    What do you think the biggest difference between being a coach or assistant and a head coach or manager is? 
    The biggest difference is you’re the key decision-maker in people’s lives. You have to man manage people. It’s all about leading people. 
    When you’re a coach you’re main role is to improve that player as a footballer. When you’re a manager you have to win on Saturday.  You’ve got to manage above. You have to manage media, transfers, talk to the chairman, there’s a lot more aspects to it other than performance. 

    You’ve been quite loyal to the likes of Sam Allardyce, Steve McLaren and David Moyes. Is it important for managers to have people like that around them? 
    Getting a really good number two is very important. I hold loyalty, ethics and morals very high and the people I’ve worked for have been the same. They’ve been great relationships with some top managers. The likes of David, Sam, Steve, as well as Kevin Keegan, Jim Smith, Terry Venables – these are all good people who I have tremendous respect for. 

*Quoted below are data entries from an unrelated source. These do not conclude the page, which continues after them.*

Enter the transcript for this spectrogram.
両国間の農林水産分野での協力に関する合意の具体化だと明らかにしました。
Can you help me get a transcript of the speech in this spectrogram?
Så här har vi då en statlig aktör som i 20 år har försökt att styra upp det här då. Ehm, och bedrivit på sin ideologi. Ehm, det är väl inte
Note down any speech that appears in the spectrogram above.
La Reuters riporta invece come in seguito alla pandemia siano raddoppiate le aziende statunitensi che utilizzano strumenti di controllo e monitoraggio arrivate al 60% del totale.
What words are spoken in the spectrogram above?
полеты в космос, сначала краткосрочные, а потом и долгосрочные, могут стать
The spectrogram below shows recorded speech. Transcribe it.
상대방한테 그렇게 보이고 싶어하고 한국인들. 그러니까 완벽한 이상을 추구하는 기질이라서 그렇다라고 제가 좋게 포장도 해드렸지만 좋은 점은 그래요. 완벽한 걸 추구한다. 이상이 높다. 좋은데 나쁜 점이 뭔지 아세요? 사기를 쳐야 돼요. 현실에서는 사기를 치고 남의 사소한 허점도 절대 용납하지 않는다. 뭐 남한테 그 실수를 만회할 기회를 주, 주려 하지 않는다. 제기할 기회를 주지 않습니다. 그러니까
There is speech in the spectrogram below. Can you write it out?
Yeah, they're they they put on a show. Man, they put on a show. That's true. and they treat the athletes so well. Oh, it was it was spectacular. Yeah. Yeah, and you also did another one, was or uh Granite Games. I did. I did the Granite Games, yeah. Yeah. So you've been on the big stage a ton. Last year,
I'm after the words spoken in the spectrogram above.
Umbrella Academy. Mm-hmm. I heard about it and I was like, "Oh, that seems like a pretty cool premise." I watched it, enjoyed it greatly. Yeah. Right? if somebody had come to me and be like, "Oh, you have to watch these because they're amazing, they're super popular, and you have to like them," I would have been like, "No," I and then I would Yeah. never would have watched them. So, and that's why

    What went wrong for you as a coaching team at Manchester United? 
    They didn’t give us enough time. It was always going to be difficult following Sir Alex Ferguson. Sir Alex is such an iconic manager, arguably the greatest manager that’s ever lived. To follow him was always going to take time. I have to say I loved it there. It’s a great football club. 
    We just didn’t quite get enough time. I think I saw a stat after 50 games where David and Louis van Gaal had a very similar record. Louis has spent a bit more money and had a little bit more time. Other than that I’ve got no complaints. At the end of the day you’ve’ got to win football matches and if you don’t then you don’t keep your job. We didn’t win enough football matches.

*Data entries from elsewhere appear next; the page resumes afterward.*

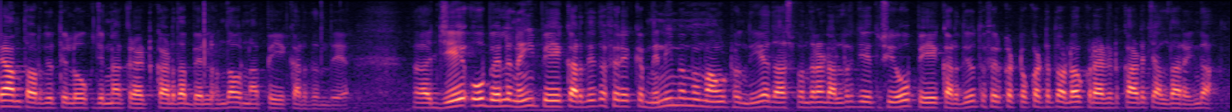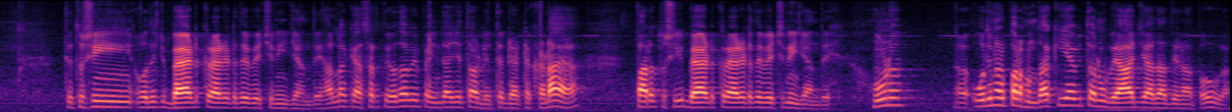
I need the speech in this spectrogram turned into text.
ਤੇ ਆਮ ਤੌਰ ਦੇ ਉੱਤੇ ਲੋਕ ਜਿੰਨਾ ਕ੍ਰੈਡਿਟ ਕਾਰਡ ਦਾ ਬਿੱਲ ਹੁੰਦਾ ਉਹਨਾਂ ਪੇ ਕਰ ਦਿੰਦੇ ਆ। ਜੇ ਉਹ ਬਿੱਲ ਨਹੀਂ ਪੇ ਕਰਦੇ ਤਾਂ ਫਿਰ ਇੱਕ ਮਿਨੀਮਮ ਅਮਾਉਂਟ ਹੁੰਦੀ ਹੈ 10-15 ਡਾਲਰ। ਜੇ ਤੁਸੀਂ ਉਹ ਪੇ ਕਰਦੇ ਹੋ ਤਾਂ ਫਿਰ ਘੱਟੋ ਘੱਟ ਤੁਹਾਡਾ ਕ੍ਰੈਡਿਟ ਕਾਰਡ ਚੱਲਦਾ ਰਹਿੰਦਾ। ਤੇ ਤੁਸੀਂ ਉਹਦੇ ਚ ਬੈਡ ਕ੍ਰੈਡਿਟ ਦੇ ਵਿੱਚ ਨਹੀਂ ਜਾਂਦੇ। ਹਾਲਾਂਕਿ ਅਸਰ ਤੇ ਉਹਦਾ ਵੀ ਪੈਂਦਾ ਜੇ ਤੁਹਾਡੇ ਉੱਤੇ ਡੈਟ ਖੜਾ ਆ, ਪਰ ਤੁਸੀਂ ਬੈਡ ਕ੍ਰੈਡਿਟ ਦੇ ਵਿੱਚ ਨਹੀਂ ਜਾਂਦੇ। ਹੁਣ ਉਹਦੇ ਨਾਲ ਪਰ ਹੁੰਦਾ ਕੀ ਆ ਵੀ ਤੁਹਾਨੂੰ ਵਿਆਜ ਜ਼ਿਆਦਾ ਦੇਣਾ ਪਊਗਾ।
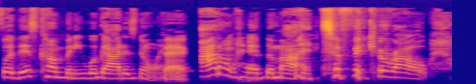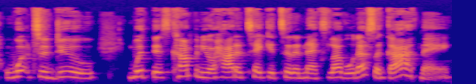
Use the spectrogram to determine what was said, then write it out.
for this company what God is doing. Fact. I don't have the mind to figure out what to do with this company or how to take it to the next level. That's a God thing.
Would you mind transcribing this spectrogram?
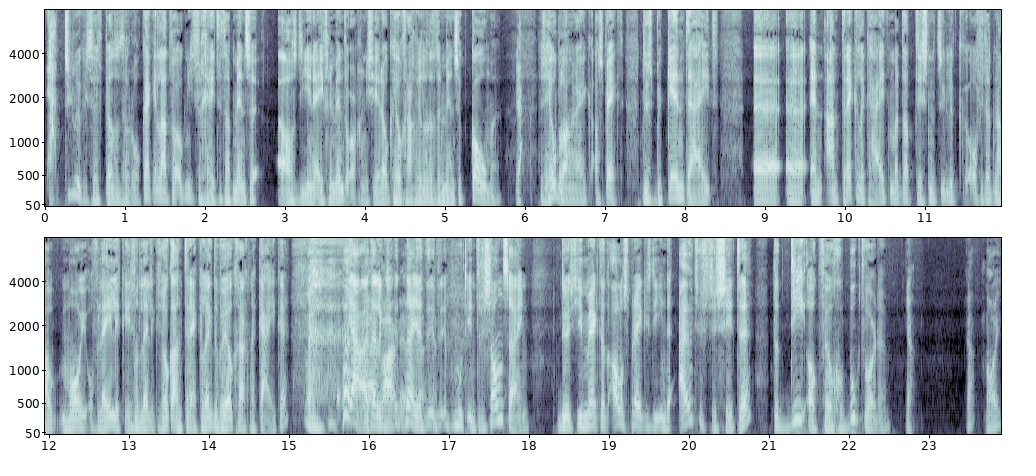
Ja, tuurlijk speelt het een rol. Kijk, en laten we ook niet vergeten dat mensen, als die een evenement organiseren, ook heel graag willen dat er mensen komen. Ja. Dat is een heel belangrijk aspect. Dus bekendheid eh, eh, en aantrekkelijkheid. Maar dat is natuurlijk, of je dat nou mooi of lelijk is. Want lelijk is ook aantrekkelijk. Daar wil je ook graag naar kijken. ja, uiteindelijk, ja, nou, ja, ja, het, het moet interessant zijn. Dus je merkt dat alle sprekers die in de uiterste zitten, dat die ook veel geboekt worden. Ja, mooi.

    Is it disappointing looking back? 
    No. It might have been at one time but I’ve moved on from United now. I wish them all the best. It’s a great club and needs to be at the top of the tree both domestically and in the Champions League. I have no grudges against Manchester United at all. I wish them every success and I hope they win the league this year and the Champions League. 

    David Moyes has gone on to Real Sociedad. Was there scope to join him? 
    He asked me if I’d be interested at one stage but he knew I wanted to take that year off and I told him I wasn’t going back no matter what opportunity came up. I promised that to the family. I was out there the other week watching them against Athletic Bilbao in the Basque derby and I really enjoyed it. The team hasn’t started as well as he would have liked. He’s been disappointed in the results but he thinks the team’s playing okay and that it’ll turn.

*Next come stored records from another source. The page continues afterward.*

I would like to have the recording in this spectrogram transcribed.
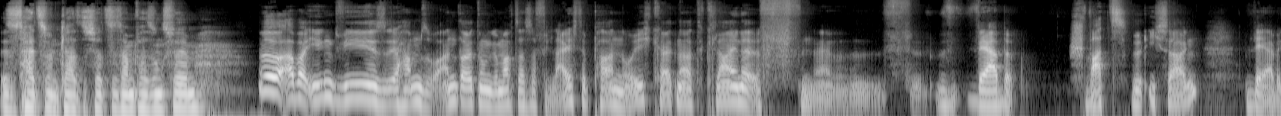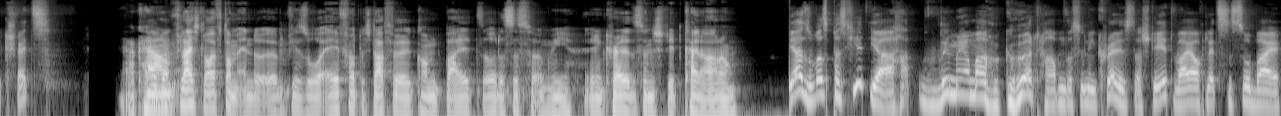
ist es halt so ein klassischer Zusammenfassungsfilm. Ja, aber irgendwie sie haben so Andeutungen gemacht, dass er vielleicht ein paar Neuigkeiten hat. Kleine ne, Werbeschwatz, würde ich sagen. Werbegeschwätz. Ja, keine Aber- Ahnung, vielleicht läuft am Ende irgendwie so, ey, Viertelstaffel kommt bald, so, dass es irgendwie in den Credits entsteht, keine Ahnung. Ja, sowas passiert ja. Hat, will man ja mal gehört haben, dass in den Credits da steht. War ja auch letztens so bei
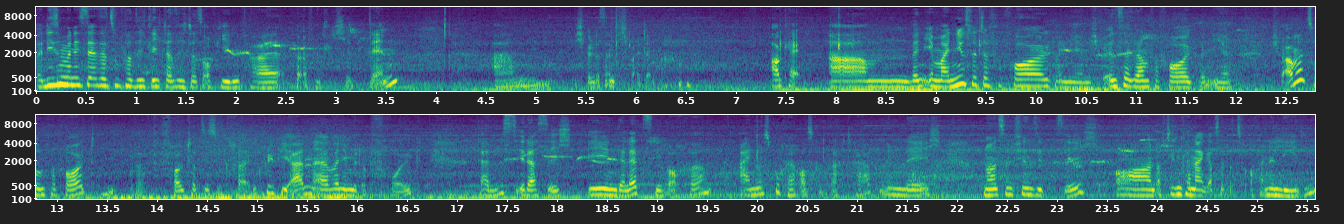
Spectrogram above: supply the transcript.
bei diesem bin ich sehr, sehr zuversichtlich, dass ich das auf jeden Fall veröffentliche, denn ähm, ich will das endlich weitermachen. Okay, ähm, wenn ihr mein Newsletter verfolgt, wenn ihr mich bei Instagram verfolgt, wenn ihr mich bei Amazon verfolgt, oder verfolgt hat sich so creepy an, äh, wenn ihr mir dort folgt, dann wisst ihr, dass ich in der letzten Woche ein neues Buch herausgebracht habe, nämlich 1974. Und auf diesem Kanal gab es ja dazu auch eine Lesung.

    Do you think results will turn around?
    Yes, definitely. He’s a top manager. It’s quite difficult because there’s certain rules with Basque players and you have to recruit from your own area, which puts you at a bit of a disadvantage, but he’s got the basis of a good team. They’re never going to go and win the league but they’re always going to be competitive, and I think he’ll get them there eventually this season.

    Phil Neville’s gone out there. Do you think more British coaches should go and test themselves?
    Why not? There’s a lot of foreign coaches in the Premier League and Championship and there’s no reason to stop us going. We can be quite insular at time in the UK. A lot of it’s down to the language aspect. They learn English in school abroad and it’s their second language. Jurgen Klopp’s just come over and speaks English brilliantly, better than most English people, whereas we don’t tend to learn other languages. I would definitely promote it. It’ll always help you in the long run.

    Have you ever been tempted by the Arabian Gulf League? 
    Yes I have. There’s a really good standard and it’s getting better. You’re starting to get Middle Eastern players and African players transcending and I think it’s improving year on year. I’m waiting for the right opportunity and when it comes up I’ll go for it.  That might be abroad. There’s the MLS which is getting better and better, there’s all of Europe and even the Middle East, too, which is getting stronger and stronger. There’s a lot of things I’m looking at.